Mentions in policy-related documents should not be used for impact measurement until more policy-related sites are tracked by Altmetric (or another data provider). However, once more sources of policy-related documents are tracked normalized indicators might be a reliable way for impact assessments of research on policy as one part of society. For Twitter data which is concerned by a similar problem (too few papers are tweeted), Bornmann and Haunschild (2016) proposed the use of the 80/20 scientometric data quality rule (Strotmann and Zhao 2015): A reliable field-specific study is only possible with a database, if 80% of the field-specific publications are covered in this database.

The main limitations of our study are as follows: (1) We restricted the dataset to papers with a DOI and (2) used only policy-related sites tracked by Altmetric. (3) It is unknown where a particular publication was mentioned, especially on policy-related websites. The sources of policy-related documents can be huge and also contain unintended documents. For example, some policy-related mentions might originate from CVs (i.e. the publications listed in a CV). However, considering the small percentage of WoS publications mentioned in policy-related documents (which we found in this study), we expect that only very few mentions originate from such unintended sites.

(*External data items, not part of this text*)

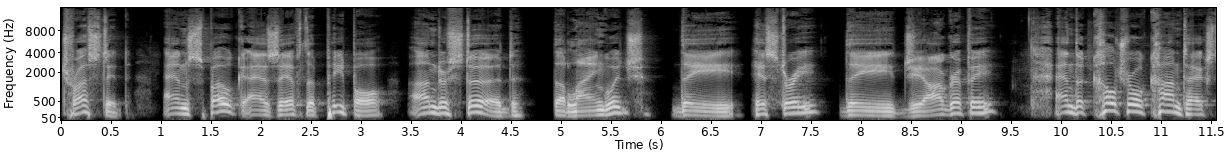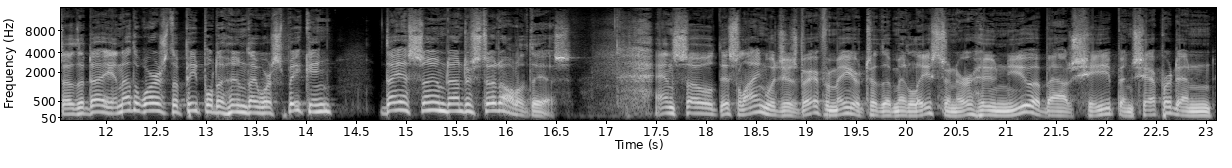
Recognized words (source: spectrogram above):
trusted, and spoke as if the people understood the language, the history, the geography, and the cultural context of the day. In other words, the people to whom they were speaking they assumed understood all of this. And so this language is very familiar to the Middle Easterner who knew about sheep and shepherd and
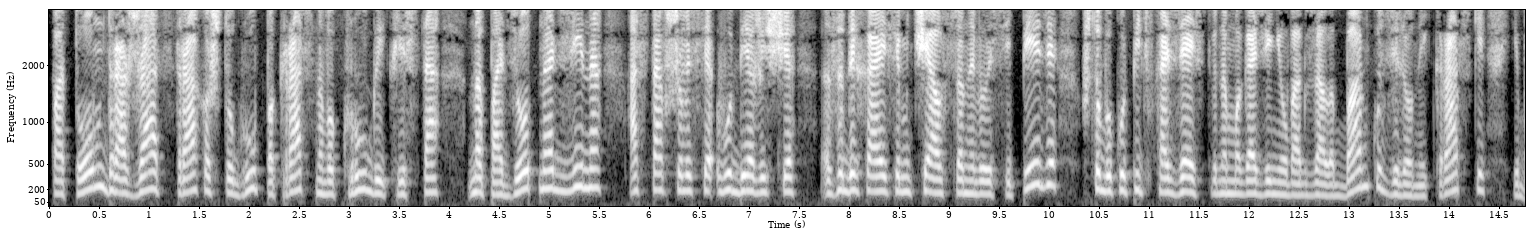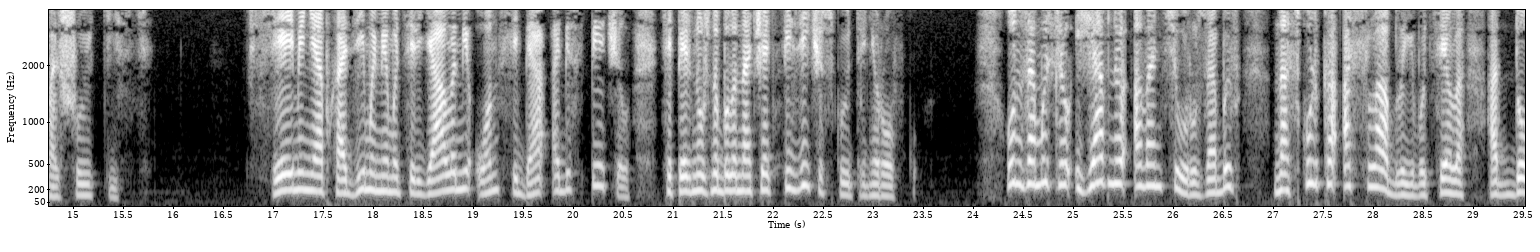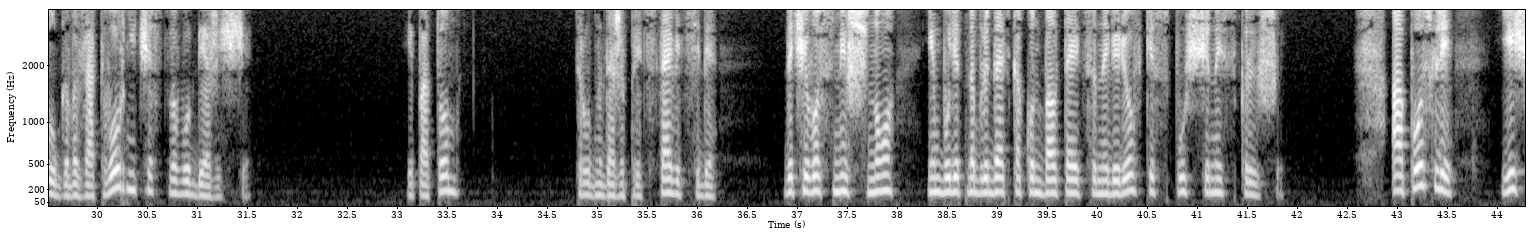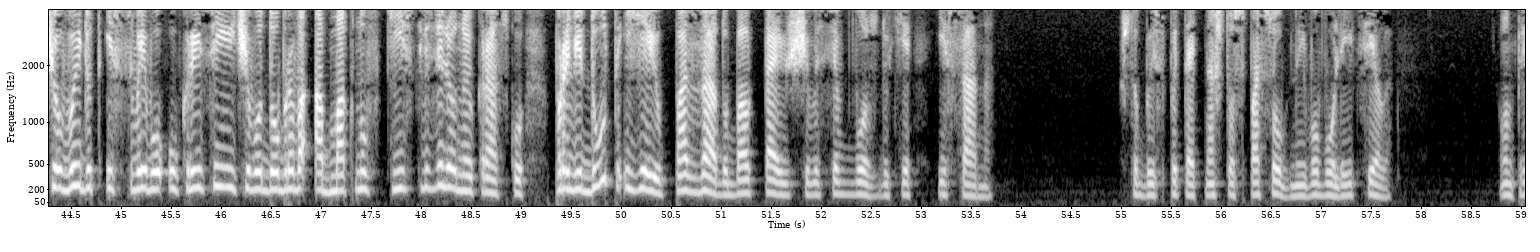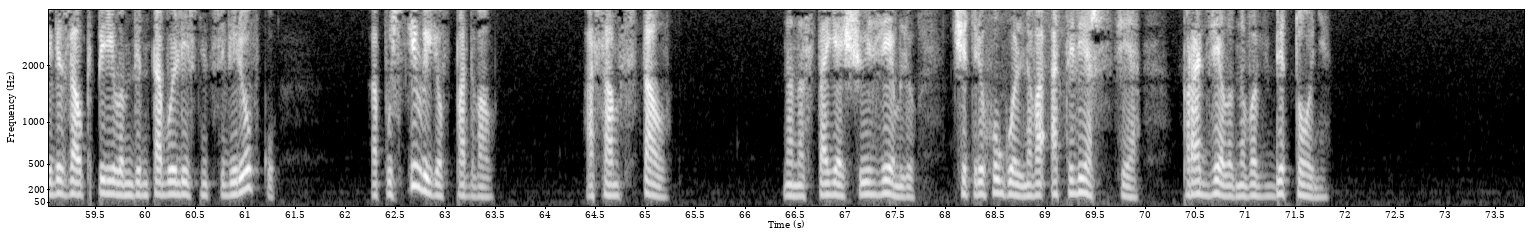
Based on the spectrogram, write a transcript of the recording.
Потом, дрожа от страха, что группа Красного Круга и Креста нападет на Дзина, оставшегося в убежище, задыхаясь, мчался на велосипеде, чтобы купить в хозяйственном магазине у вокзала банку зеленой краски и большую кисть. Всеми необходимыми материалами он себя обеспечил. Теперь нужно было начать физическую тренировку. Он замыслил явную авантюру, забыв, насколько ослабло его тело от долгого затворничества в убежище. И потом, трудно даже представить себе, до чего смешно им будет наблюдать, как он болтается на веревке, спущенной с крыши. А после еще выйдут из своего укрытия и, чего доброго, обмакнув кисть в зеленую краску, проведут ею по заду болтающегося в воздухе Исана чтобы испытать, на что способны его воля и тело. Он привязал к перилам винтовой лестницы веревку, опустил ее в подвал, а сам встал на настоящую землю четырехугольного отверстия, проделанного в бетоне.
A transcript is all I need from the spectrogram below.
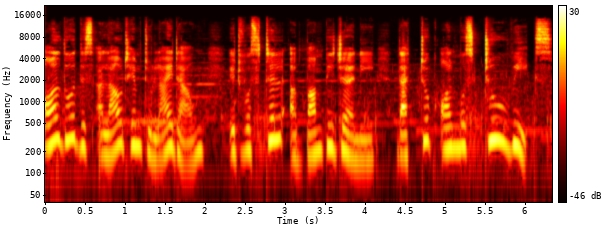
Although this allowed him to lie down, it was still a bumpy journey that took almost two weeks.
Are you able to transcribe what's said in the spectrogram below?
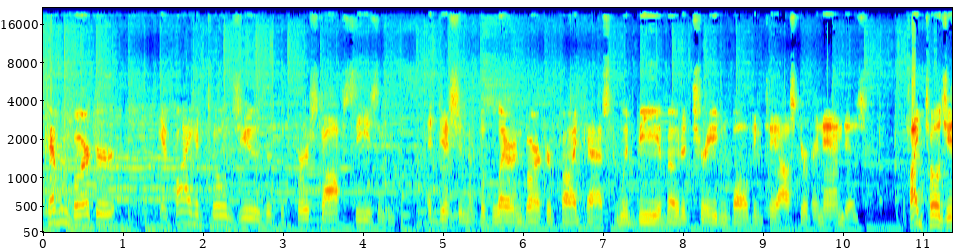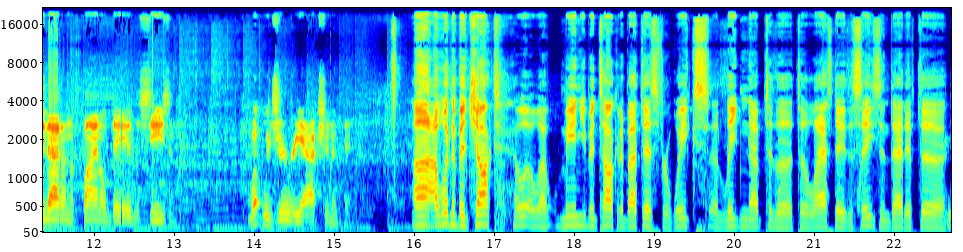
Kevin Barker, if I had told you that the first off-season edition of the Blair and Barker podcast would be about a trade involving Teoscar Hernandez, if I'd told you that on the final day of the season, what would your reaction have been? Uh, I wouldn't have been shocked. Me and you've been talking about this for weeks, uh, leading up to the to the last day of the season. That if the,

Despite the current limitations of the newly provided altmetrics source, we think that policy-related mentions of publications will offer interesting impact analyses in future studies. For example, when more policy-related sites are tracked (by Altmetric or other data providers) one could focus on certain policy-related sources (e.g., only British or health-related sources). Depending on the focus of the impact study, one could study the specific impact of publications on certain nations or political areas (e.g. health policy).